Anger — whether outwardly expressed or concealed — is a response to something underlying it, something felt before. Often that prior feeling was hurt, damage, fear. To focus on the anger, as if it’s the “problem,” is to stay on the surface of things. Trying to deal with anger itself might help a person function better. However, it is unlikely to bring about a lasting change.
Sometimes anger turns in on itself, transforming into depression, putting the “real” problem even further out of reach.
Anger is a symptom. It points toward some deeper vulnerability. It is meant to be protective. Therefore we need to look at the thing it means to protect. When fear is the underlying thing, if we are willing to see what’s really there, there will likely be something about the lack of control, the inability to predict the future.
The way to deal with anger is not to cultivate a mask of politeness, avoid it or rationalise it. It’s necessary to move toward the anger, the defensiveness, the righteous indignation — to see what’s beneath it — and then to feel that profoundly vulnerable sensation, in the body. Without making reference to what the mind has to say about any of it. The story must go. Or if it persists in telling itself, we must recognize that this is happening, and see the purpose of the story: to protect us from the pain that gave rise to it in the first place.
We develop a story about how we’d been wronged, neglected, abandoned. We begin to identify with it. It is important that we see anger as an indication of an underlying wound, and that we see the story we’ve made out of it, and what refuge we take in that story.

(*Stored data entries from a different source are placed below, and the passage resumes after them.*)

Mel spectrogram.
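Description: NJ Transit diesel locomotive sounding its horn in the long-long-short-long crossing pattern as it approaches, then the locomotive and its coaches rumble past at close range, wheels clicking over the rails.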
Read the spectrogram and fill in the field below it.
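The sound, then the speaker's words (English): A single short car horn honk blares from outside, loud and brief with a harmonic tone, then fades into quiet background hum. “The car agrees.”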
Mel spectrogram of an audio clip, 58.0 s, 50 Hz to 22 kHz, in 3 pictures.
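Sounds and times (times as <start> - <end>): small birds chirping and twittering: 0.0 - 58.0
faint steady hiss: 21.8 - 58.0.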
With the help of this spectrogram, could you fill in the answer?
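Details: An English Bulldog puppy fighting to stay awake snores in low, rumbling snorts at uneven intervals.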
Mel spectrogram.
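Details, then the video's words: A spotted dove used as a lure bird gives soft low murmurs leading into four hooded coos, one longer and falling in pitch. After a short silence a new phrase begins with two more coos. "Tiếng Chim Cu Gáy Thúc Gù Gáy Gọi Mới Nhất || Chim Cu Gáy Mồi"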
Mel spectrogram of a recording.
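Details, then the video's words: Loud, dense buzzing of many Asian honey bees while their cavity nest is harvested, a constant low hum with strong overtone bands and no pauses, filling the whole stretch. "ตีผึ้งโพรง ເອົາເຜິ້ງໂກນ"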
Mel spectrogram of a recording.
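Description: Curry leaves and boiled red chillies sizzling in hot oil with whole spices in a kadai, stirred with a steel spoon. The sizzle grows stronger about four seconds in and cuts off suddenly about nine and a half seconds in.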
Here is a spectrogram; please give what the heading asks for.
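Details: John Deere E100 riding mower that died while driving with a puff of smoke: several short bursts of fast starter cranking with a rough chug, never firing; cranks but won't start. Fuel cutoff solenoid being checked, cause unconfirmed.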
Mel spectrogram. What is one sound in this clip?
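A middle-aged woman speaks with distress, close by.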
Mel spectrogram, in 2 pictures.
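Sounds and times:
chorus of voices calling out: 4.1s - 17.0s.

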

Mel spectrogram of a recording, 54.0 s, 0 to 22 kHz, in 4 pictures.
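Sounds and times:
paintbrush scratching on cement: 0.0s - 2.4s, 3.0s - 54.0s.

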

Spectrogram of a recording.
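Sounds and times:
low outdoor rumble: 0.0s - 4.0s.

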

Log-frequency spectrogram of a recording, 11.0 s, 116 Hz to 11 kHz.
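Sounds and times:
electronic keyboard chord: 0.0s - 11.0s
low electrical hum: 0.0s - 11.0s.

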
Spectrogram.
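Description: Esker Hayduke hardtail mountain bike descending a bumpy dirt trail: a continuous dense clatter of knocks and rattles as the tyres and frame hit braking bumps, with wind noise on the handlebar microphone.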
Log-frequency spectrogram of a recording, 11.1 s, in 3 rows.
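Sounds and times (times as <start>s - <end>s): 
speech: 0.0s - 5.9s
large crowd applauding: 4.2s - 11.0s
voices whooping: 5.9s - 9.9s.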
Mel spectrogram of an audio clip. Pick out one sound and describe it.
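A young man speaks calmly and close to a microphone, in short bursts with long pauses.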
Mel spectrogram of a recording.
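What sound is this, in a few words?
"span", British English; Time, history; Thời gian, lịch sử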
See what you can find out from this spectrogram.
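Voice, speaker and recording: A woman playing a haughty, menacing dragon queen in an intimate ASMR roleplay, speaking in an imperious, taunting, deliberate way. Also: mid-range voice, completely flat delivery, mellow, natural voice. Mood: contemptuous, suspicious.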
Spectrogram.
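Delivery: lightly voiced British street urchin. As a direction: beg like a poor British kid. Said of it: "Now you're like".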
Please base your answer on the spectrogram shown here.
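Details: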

Jan Frazier encourages us to sit in the embodied sensation of the terrible sorrow, the gripping fear, the absence of what we wish we had, or the pain of the thing we wish had never happened. Sit in the feeling of the hurt itself, to rest there. Without ideas about it. Just the physical sensation of it. It’s been there all along. We might as well make our peace with it. It doesn’t have to define us forever.